Things To Look For In A Mold Contractor

Make sure the contractor is trained and up-to-date regarding current procedures. The contractor should be IICRC accredited in Applied Microbial Remediation, authorised if appropriate, should have general liability as well as policies for contamination. (Regular liability insurance DOES NOT cover the mold) and for at least 3-5 years the contractor will promise their job. The Better Business Bureau is also an excellent resource. There is no shortage of disinformation and corrupt vendors, so do your research. Click here to enable the notifications for A-1 Certified Environmental Services, LLC details here.

3rd party air quality expert identified as industrial hygienist should always be employed in the mold remediation industry to direct the operation in all but the smallest schemes to be checked through scientific means that the mold rates have been lowered close to background levels. All too often the contractor leaves without checking only to find out that the mold has not been cleaned correctly, leaving the home owner in risk. On a substance as thin as a nail, up to one million mold spores may be present and not be visible to the naked eye (testing is critical!). Next let’s discuss the operation. Design of a remediation strategy should be the first step. The hygienist can often be of assistance with this. The workspace should be segregated on every remediation project by setting up polybarriers, closing off vital barriers such as duct work, openings, walls, flooring holes where liquids join, etc. Next, negative pressure (a vacuum effect in the area) to separate the workspace from the other areas should be created and retained throughout remediation work. It prohibits the transfer of mold spores into unprotected fields. You should also set up air scrubbers which are large HEPA filters that disinfect or scrub mold spores from the soil.
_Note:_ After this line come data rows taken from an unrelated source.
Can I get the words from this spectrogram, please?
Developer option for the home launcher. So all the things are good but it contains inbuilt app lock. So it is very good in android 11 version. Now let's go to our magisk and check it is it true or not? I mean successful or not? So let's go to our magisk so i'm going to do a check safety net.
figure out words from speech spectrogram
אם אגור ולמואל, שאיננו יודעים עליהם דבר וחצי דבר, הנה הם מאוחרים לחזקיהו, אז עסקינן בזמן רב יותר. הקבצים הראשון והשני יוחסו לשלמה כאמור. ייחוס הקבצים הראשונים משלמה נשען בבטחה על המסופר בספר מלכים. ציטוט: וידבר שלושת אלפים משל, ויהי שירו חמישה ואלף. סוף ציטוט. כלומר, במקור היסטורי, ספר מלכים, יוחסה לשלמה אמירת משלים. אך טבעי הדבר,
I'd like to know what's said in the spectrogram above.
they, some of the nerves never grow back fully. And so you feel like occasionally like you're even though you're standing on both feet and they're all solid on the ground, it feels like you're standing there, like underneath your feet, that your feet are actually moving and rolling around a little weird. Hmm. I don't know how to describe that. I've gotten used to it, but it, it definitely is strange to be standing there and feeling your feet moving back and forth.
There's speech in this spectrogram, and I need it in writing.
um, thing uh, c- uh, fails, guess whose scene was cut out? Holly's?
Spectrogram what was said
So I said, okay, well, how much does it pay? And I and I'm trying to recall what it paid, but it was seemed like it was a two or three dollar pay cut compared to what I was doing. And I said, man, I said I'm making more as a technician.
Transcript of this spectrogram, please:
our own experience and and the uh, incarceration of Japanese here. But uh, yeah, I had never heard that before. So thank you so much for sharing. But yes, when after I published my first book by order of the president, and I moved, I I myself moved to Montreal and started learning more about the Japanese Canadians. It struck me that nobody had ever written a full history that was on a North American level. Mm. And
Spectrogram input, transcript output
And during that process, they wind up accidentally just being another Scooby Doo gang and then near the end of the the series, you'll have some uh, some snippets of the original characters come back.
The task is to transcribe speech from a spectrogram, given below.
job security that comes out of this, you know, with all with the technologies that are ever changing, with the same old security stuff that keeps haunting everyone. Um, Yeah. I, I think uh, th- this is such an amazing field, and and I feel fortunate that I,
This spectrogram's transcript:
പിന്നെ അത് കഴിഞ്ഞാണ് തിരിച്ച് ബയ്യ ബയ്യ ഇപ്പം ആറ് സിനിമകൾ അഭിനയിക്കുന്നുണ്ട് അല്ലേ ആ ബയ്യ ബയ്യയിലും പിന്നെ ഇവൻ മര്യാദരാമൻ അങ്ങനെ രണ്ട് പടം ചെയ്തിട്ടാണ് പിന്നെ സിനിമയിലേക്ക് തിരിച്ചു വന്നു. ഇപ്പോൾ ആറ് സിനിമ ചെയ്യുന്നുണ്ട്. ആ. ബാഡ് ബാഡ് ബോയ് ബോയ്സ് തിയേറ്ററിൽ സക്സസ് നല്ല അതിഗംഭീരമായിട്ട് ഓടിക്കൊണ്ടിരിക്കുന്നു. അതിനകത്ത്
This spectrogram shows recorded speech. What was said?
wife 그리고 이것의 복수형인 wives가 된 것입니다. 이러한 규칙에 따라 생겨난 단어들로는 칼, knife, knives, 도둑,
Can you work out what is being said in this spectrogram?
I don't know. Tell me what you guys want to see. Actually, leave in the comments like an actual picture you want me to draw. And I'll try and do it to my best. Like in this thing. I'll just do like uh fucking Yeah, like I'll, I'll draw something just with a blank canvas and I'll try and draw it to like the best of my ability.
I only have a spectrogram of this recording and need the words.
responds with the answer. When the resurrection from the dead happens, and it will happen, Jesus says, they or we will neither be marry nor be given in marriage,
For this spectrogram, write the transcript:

Contaminated transparent products such as wallpaper, drywall & furniture should be sealed bagged and disposed of as usual waste according to local regulations. Everything salvageable framing should be rubbed vigorously with wire or sprayed with media accompanied by a HEPA vacuuming and cleaning with a mild detergent (soap and water works well). Hard chemicals are not required for mold washing, treatment or removal. Perhaps I’d go so far as to suggest that if a contractor decides they’re trying to use bio-cides or antimicrobials to kill mold in your house I’d search elsewhere. In most nations, these are called pests that pose a significant danger to both the inhabitants and consumers. For states including Maine, the remediation companies must be approved to add some disinfectant or antimicrobial agent to master pesticide applicators. Sadly there are many who do not comply with this rule. Often these additives pose more of a challenge than the mold itself. A strong surfactant detergent works best (dawn platter wash, pine sol, etc.). Understanding that destroying mold isn’t the target is important, eliminating mold is the aim by vigorous cleaning and good engineering controls.